My husband and I just bought a house right next to the Wharf, and it's changing by the day. We're so looking forward to the new spots that will be there! I love your list and there are too many great restaurants here to ever fit into one list but you've done a fabulous job. If I could add a couple of suggestions, Domku, next to Petworth Citizen is one of my favorites for Swedish soul food, and Cafe Leopold is (quite literally) a hidden gem in Georgetown. B Too, Belga Cafe, and Brasserie Beck are all amazing for Belgian cuisine too. <br /><br />Really loved this spotlight on DC Mrs. Wheelbarrow :)
 
zora May 25, 2016
Chaia, my friend Bettina Stern's new vegetarian taco place in Georgetown has been getting rave reviews.
 
healthierkitchen May 26, 2016
It's terrific, in the fast casual category!<br />
 
Jen May 25, 2016
Garden District at 14th and U is one of the best places to be on a beautiful day with a small but delicious beer menu and some of DC's best bbq (seriously, the staples like pulled pork and brisket are great but the short rib when they have it is fantastic). It's also very reasonably priced by DC standards and excellent people watching. Get there around opening on a weekend though, or you'll be standing.
 
Emily L. May 25, 2016

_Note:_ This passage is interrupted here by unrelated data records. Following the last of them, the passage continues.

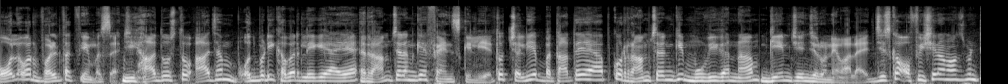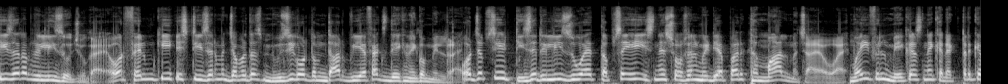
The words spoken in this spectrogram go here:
ऑल ओवर वर्ल्ड तक फ़ेमस है। जी हाँ दोस्तों, आज हम बहुत बड़ी खबर लेके आए हैं रामचरण के फैंस के लिए। तो चलिए बताते हैं आपको रामचरण की मूवी का नाम गेम चेंजर होने वाला है, जिसका ऑफिशियल अनाउंसमेंट टीजर अब रिलीज़ हो चुका है। और फ़िल्म की इस टीजर में ज़बरदस्त म्यूज़िक और दमदार वीएफएक्स देखने को मिल रहा है। और जब से ये टीजर रिलीज़ हुआ है, तब से ही इसने सोशल मीडिया पर धमाल मचाया हुआ है। वही फ़िल्म मेकर्स ने कैरेक्टर के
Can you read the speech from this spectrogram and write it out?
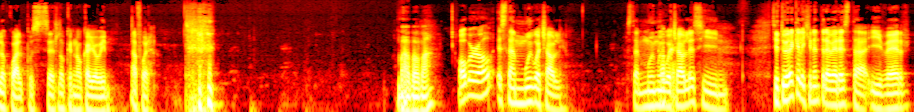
Lo cual, pues, es lo que no cayó bien afuera. Va, va, va. Overall, está muy watchable. Está muy, muy Ok. watchable. Si, si tuviera que elegir entre ver esta y ver,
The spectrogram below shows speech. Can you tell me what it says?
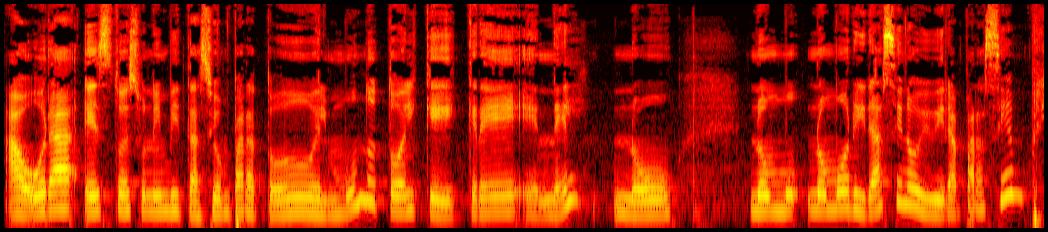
Ahora esto es una invitación para todo el mundo, todo el que cree en Él no, no, no morirá, sino vivirá para siempre.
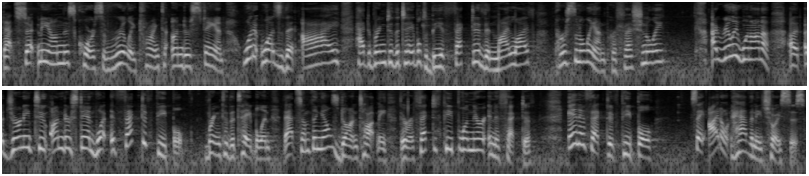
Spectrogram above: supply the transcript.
That set me on this course of really trying to understand what it was that I had to bring to the table to be effective in my life, personally and professionally. I really went on a, a, a journey to understand what effective people bring to the table. And that's something else Don taught me. There are effective people and there are ineffective. Ineffective people say, I don't have any choices.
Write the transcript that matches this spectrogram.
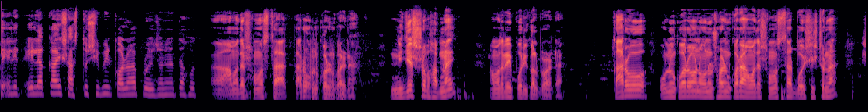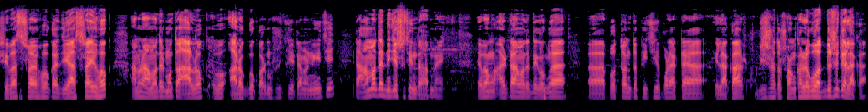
এ- এলাকায় স্বাস্থ্য শিবির করার প্রয়োজনীয়তা হচ্ছে আমাদের সংস্থা কারও অনুকরণ করে না। নিজস্ব ভাবনায় আমাদের এই পরিকল্পনাটা। কারও অনুকরণ অনুসরণ করা আমাদের সংস্থার বৈশিষ্ট্য না। সেবাশ্রয় হোক আর যে আশ্রয় হোক আমরা আমাদের মতো আলোক এবং আরোগ্য কর্মসূচি যেটা আমরা নিয়েছি এটা আমাদের নিজস্ব চিন্তাভাবনায়। এবং এটা আমাদের দেগঙ্গা প্রত্যন্ত পিছিয়ে পড়া একটা এলাকা বিশেষত সংখ্যালঘু অধ্যুষিত এলাকা।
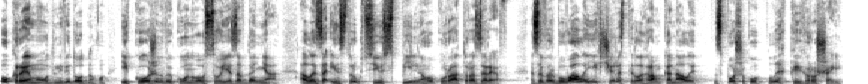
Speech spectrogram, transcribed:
окремо один від одного, і кожен виконував своє завдання, але за інструкцією спільного куратора з РФ. Завербували їх через телеграм-канали з пошуку легких грошей.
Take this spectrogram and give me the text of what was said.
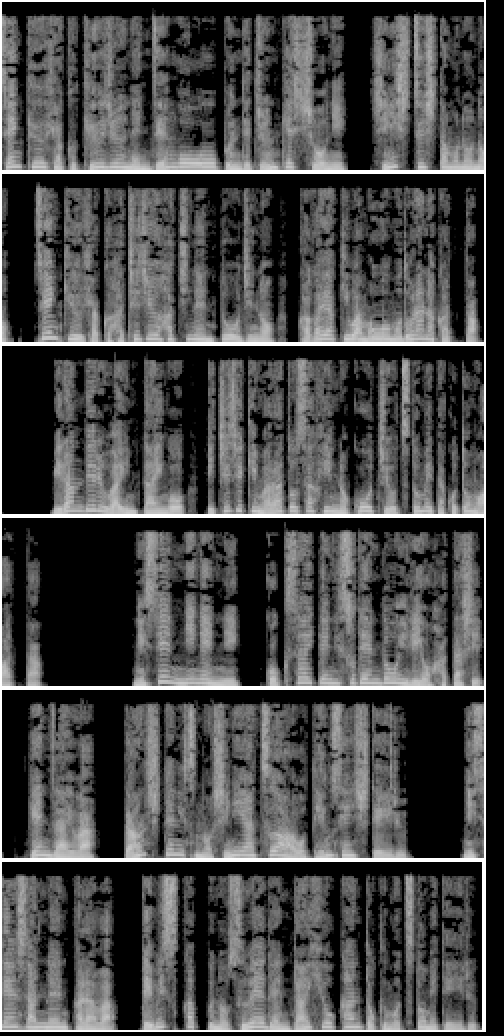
1990年全豪オープンで準決勝に進出したものの、1988年当時の輝きはもう戻らなかった。ビランデルは引退後、一時期マラトサフィンのコーチを務めたこともあった。2002年に国際テニス殿堂入りを果たし、現在は男子テニスのシニアツアーを転戦している。2003年からはデビスカップのスウェーデン代表監督も務めている。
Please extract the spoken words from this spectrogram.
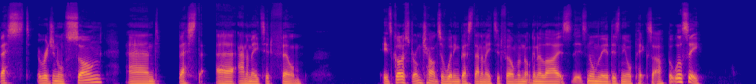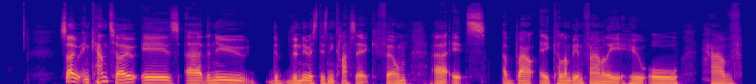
Best Original Song and Best uh, Animated Film. It's got a strong chance of winning Best Animated Film. I'm not going to lie. It's, it's normally a Disney or Pixar, but we'll see. So, Encanto is uh, the new, the the newest Disney classic film. Uh, it's about a Colombian family who all have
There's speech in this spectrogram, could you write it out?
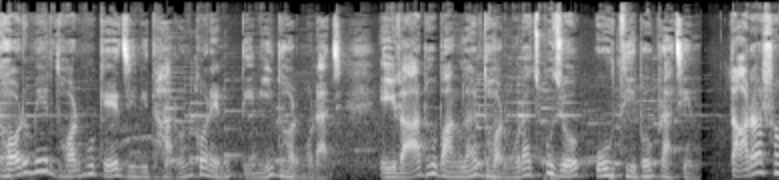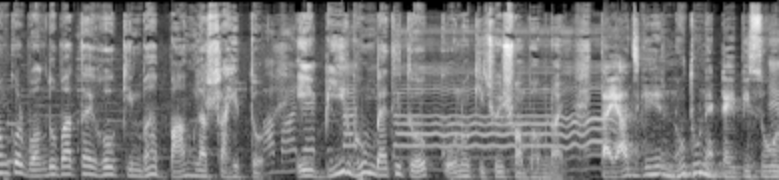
ধর্মের ধর্মকে যিনি ধারণ করেন, তিনিই ধর্মরাজ। এই ও বাংলার ধর্মরাজ পুজো অতীব প্রাচীন। তারা শঙ্কর বন্দ্যোপাধ্যায় হোক কিংবা বাংলার সাহিত্য এই বীরভূম ব্যতীত কোনো কিছুই সম্ভব নয়। তাই আজকের নতুন একটা এপিসোড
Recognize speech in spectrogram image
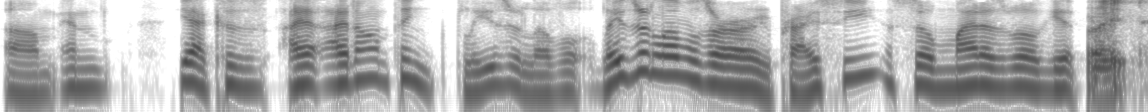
Um, and yeah, because I, I don't think laser level laser levels are already pricey, so might as well get. Right.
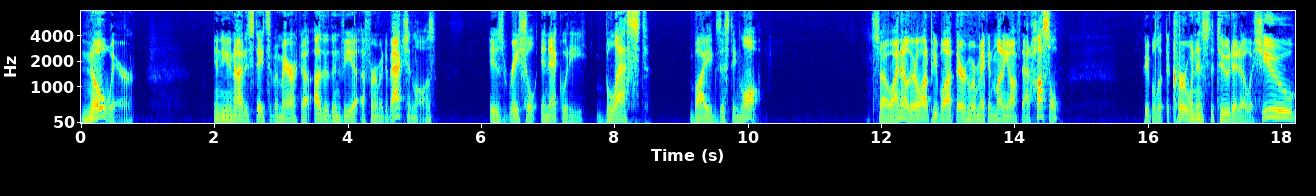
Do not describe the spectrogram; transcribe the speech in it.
nowhere in the United States of America, other than via affirmative action laws, is racial inequity blessed by existing law. So I know there are a lot of people out there who are making money off that hustle. People at the Kirwan Institute at OSU,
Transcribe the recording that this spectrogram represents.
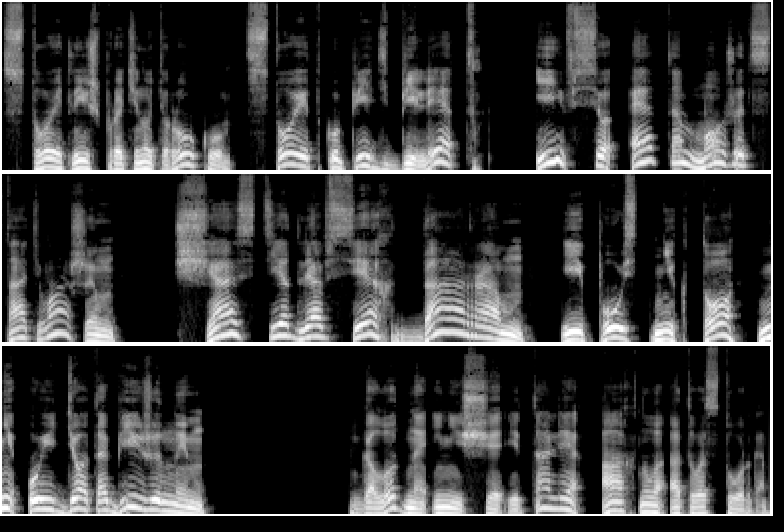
Стоит лишь протянуть руку, стоит купить билет, и все это может стать вашим. Счастье для всех даром, и пусть никто не уйдет обиженным. Голодная и нищая Италия ахнула от восторга.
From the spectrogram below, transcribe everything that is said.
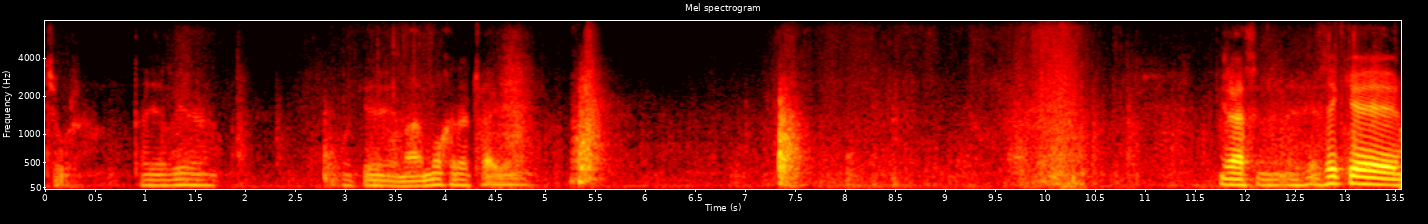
Churro. Está ahí arriba. Porque moja la traigo. Gracias. Así que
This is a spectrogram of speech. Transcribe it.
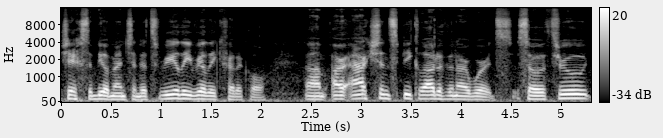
Sheikh Sabil mentioned. It's really, really critical. Um, our actions speak louder than our words. So through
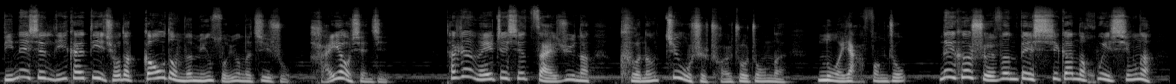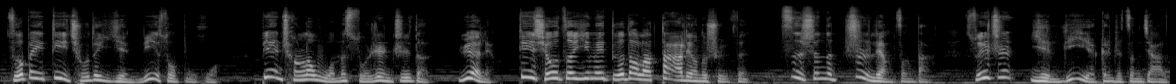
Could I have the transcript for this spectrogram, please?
比那些离开地球的高等文明所用的技术还要先进。他认为这些载具呢，可能就是传说中的诺亚方舟。那颗水分被吸干的彗星呢，则被地球的引力所捕获，变成了我们所认知的月亮。地球则因为得到了大量的水分，自身的质量增大，随之引力也跟着增加了。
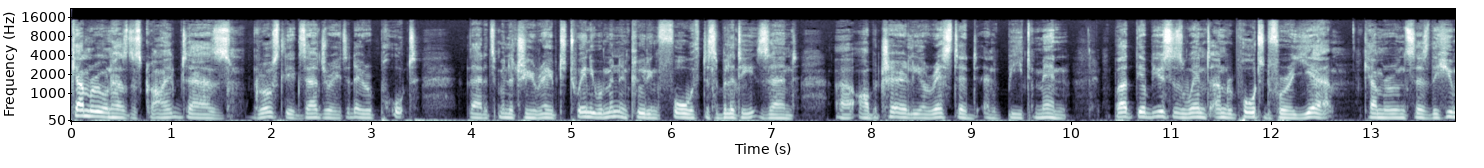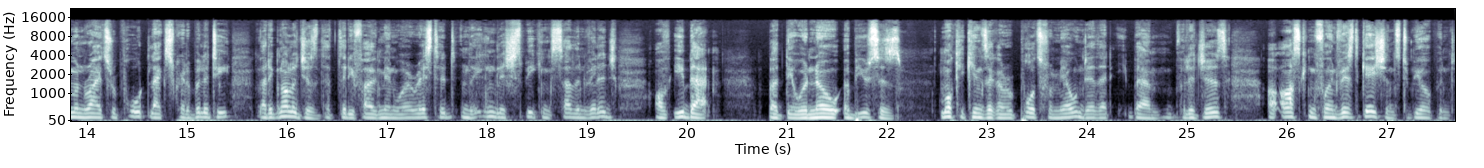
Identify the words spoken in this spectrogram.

I have to add Toki Underground for amazing ramen and Alfie's for the best Thai I've had since living in Bangkok!
 
Author Comment
MrsWheelbarrow May 25, 2016
Yes! I completely agree on both counts.
 
AB May 25, 2016
Metro trains and busses are a great way to get around -- please don't encourage more drivers on DC roads!
 
Author Comment
MrsWheelbarrow May 25, 2016
I hear you!
 
healthierkitchen May 26, 2016
Just FYI to anyone coming to DC in the near future, Metro has been having some problems with aging infrastructure and can be unreliable on weekends particularly. Check their website for track closures and single tracking ahead of time!
 
LT May 25, 2016
Maketto! For locally roasted Vigilante coffee in the morning, and for the best goddamn Taiwanese/Cambodian food in the evening.
 
Author Comment
MrsWheelbarrow May 25, 2016
And a bizarre but fabulous shop.
 
EC May 24, 2016
Rock Creek Park is a little over 4 square miles. Philadelphia's Fairmount Park is over 14 square miles - and I'm not sure it is the largest urban park in the U.S. Thus, Rock Creek Park is in no way the largest urban park in the U.S.
 
Author Comment
MrsWheelbarrow May 24, 2016
You're absolutely right! One of those urban myths I've been repeating for decades. Color me embarrassed. <br />
 
jfrob May 24, 2016
My favorite eatery in DC, for many years, has been the Dancing Crab. Crab, salad, and beer are perfect. Mallet and butcher paper tablecloth provided.
 
Author Comment
MrsWheelbarrow May 25, 2016
It's a classic!
 
Skylar June 1, 2016
I've tried finding anything on them, everything I've found says they cancelled their renovations and are now permanently closed? Is this correct?